| Problem requirements |
Once you reach the line with "I'd like to" in the material below, copy each line exactly up to and including the line with "Work out the", and skip the pictures.

| Records for processing |
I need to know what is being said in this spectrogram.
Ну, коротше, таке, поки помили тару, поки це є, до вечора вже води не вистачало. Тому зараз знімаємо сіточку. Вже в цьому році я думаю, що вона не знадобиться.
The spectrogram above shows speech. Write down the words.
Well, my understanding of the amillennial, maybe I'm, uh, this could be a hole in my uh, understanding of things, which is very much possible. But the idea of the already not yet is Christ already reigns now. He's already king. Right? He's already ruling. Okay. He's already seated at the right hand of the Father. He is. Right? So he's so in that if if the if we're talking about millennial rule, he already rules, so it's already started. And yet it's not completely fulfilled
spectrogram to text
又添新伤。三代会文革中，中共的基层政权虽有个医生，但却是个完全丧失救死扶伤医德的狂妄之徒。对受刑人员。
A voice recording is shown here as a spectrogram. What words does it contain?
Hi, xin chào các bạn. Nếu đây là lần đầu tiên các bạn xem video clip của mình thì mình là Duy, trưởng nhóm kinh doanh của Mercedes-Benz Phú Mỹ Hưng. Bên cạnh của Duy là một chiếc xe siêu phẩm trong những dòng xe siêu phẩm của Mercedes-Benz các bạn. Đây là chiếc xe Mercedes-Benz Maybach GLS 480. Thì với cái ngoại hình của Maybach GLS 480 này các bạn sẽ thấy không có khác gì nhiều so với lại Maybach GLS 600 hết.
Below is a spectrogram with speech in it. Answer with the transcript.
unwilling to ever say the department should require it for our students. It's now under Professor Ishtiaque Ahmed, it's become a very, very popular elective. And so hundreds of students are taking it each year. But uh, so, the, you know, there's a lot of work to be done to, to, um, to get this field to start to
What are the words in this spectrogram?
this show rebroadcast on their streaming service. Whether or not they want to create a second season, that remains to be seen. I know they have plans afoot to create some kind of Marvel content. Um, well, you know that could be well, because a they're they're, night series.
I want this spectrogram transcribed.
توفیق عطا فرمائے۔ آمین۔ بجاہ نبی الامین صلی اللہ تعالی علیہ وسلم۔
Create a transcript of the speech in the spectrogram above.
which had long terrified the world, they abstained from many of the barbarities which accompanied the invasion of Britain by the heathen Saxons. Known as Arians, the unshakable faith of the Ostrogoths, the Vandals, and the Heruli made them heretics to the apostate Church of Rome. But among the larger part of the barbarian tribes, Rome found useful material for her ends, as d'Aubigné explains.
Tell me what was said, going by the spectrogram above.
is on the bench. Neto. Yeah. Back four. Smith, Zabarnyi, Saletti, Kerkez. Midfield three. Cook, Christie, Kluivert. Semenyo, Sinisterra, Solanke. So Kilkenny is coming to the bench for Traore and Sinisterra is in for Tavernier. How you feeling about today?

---

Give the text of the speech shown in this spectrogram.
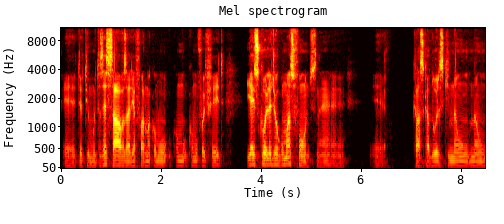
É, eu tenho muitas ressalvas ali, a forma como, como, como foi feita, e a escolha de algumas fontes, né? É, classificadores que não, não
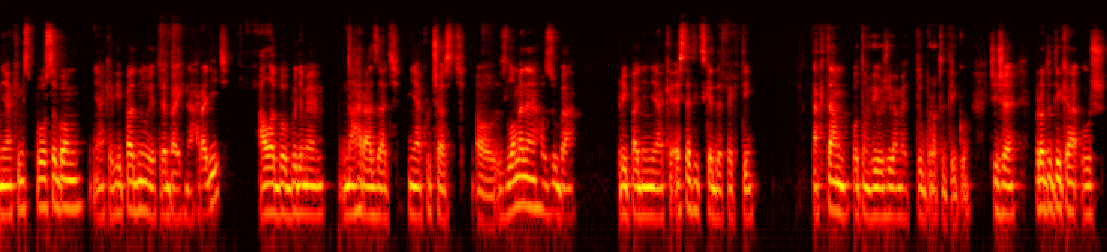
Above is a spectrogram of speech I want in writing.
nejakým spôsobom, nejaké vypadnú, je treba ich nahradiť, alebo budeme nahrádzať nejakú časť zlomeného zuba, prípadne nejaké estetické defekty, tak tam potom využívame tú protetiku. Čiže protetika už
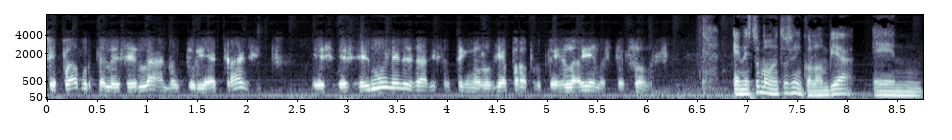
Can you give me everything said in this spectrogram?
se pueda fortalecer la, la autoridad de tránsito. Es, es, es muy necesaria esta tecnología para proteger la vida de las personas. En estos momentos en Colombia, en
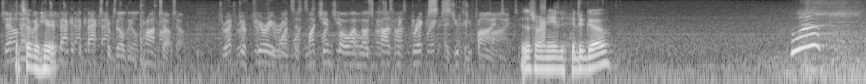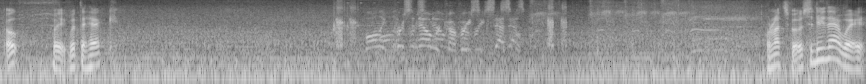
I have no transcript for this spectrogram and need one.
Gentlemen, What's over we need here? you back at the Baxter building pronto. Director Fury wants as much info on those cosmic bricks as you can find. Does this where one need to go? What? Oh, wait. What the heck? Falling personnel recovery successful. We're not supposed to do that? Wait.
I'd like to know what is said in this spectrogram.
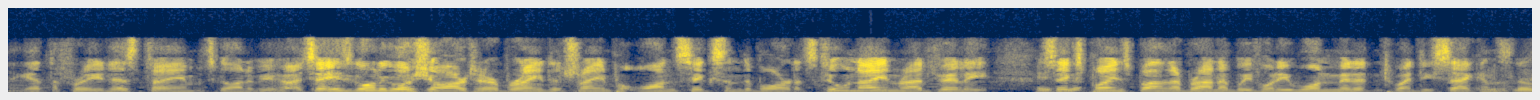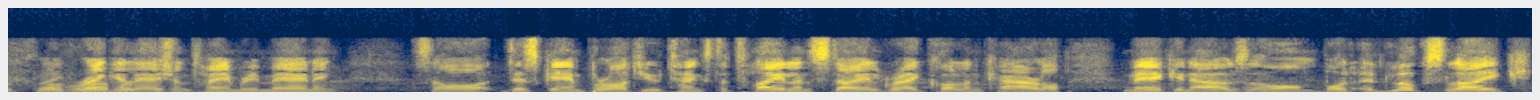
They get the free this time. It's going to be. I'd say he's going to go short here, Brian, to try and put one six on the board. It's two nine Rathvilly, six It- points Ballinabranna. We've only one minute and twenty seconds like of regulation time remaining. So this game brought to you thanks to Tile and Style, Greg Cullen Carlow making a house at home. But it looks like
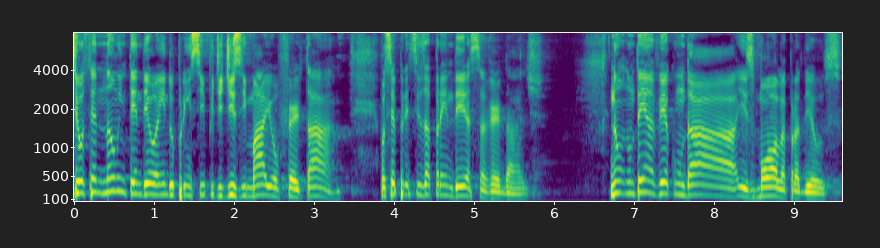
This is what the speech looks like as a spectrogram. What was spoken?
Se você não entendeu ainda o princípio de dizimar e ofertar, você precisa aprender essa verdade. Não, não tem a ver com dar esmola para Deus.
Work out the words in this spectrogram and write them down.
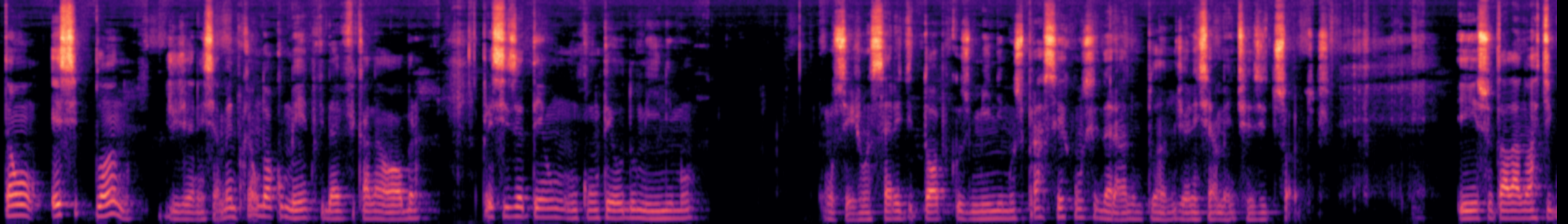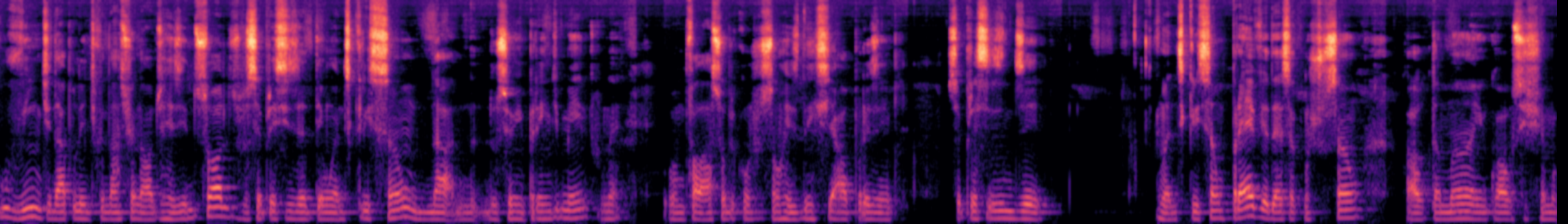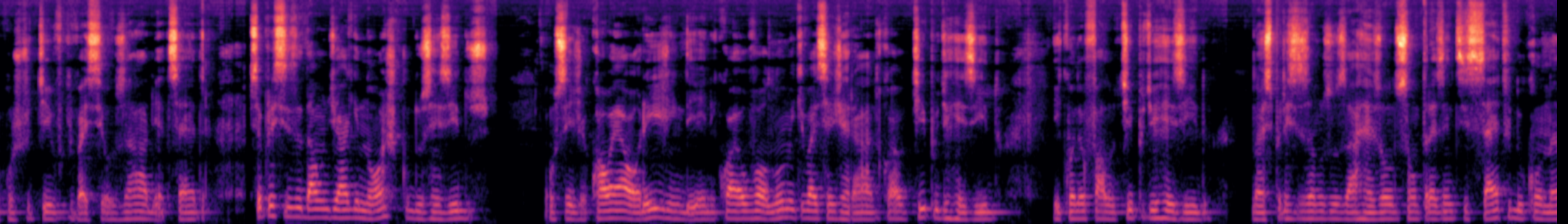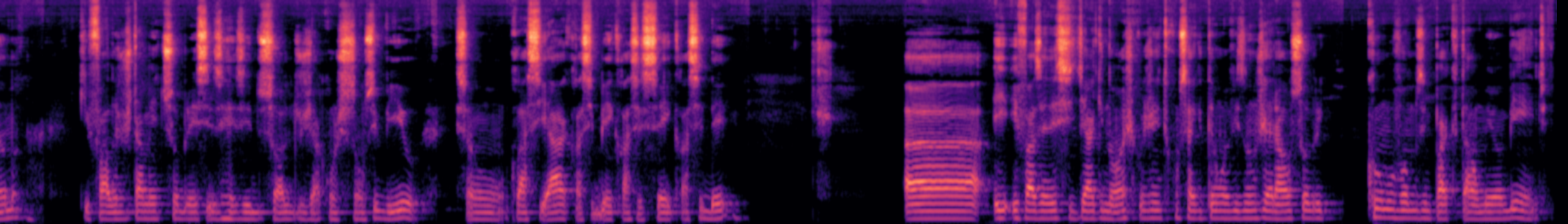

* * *

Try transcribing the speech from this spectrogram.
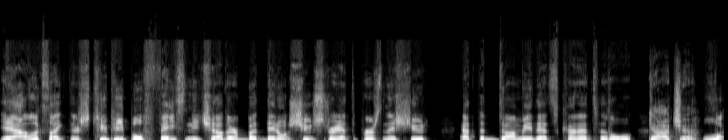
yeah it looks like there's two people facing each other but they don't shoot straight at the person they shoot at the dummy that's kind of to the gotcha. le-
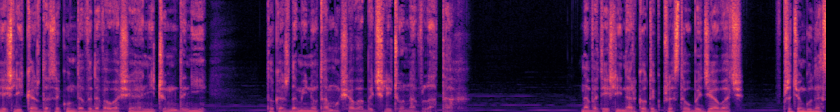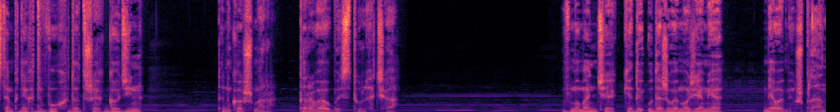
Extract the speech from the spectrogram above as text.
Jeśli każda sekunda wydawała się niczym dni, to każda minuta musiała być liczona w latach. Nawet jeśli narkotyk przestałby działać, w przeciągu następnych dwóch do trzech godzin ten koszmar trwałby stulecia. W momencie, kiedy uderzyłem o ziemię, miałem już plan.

| Task solution |
I'd like to know what is said in this spectrogram.
They get the free this time. It's going to be. I'd say he's going to go short here, Brian, to try and put one six on the board. It's two nine Rathvilly, six It- points Ballinabranna. We've only one minute and twenty seconds like of regulation time remaining. So this game brought to you thanks to Tile and Style, Greg Cullen Carlow making a house at home. But it looks like
This is what the speech looks like as a spectrogram. What was spoken?
Se você não entendeu ainda o princípio de dizimar e ofertar, você precisa aprender essa verdade. Não, não tem a ver com dar esmola para Deus.
Work out the words in this spectrogram and write them down.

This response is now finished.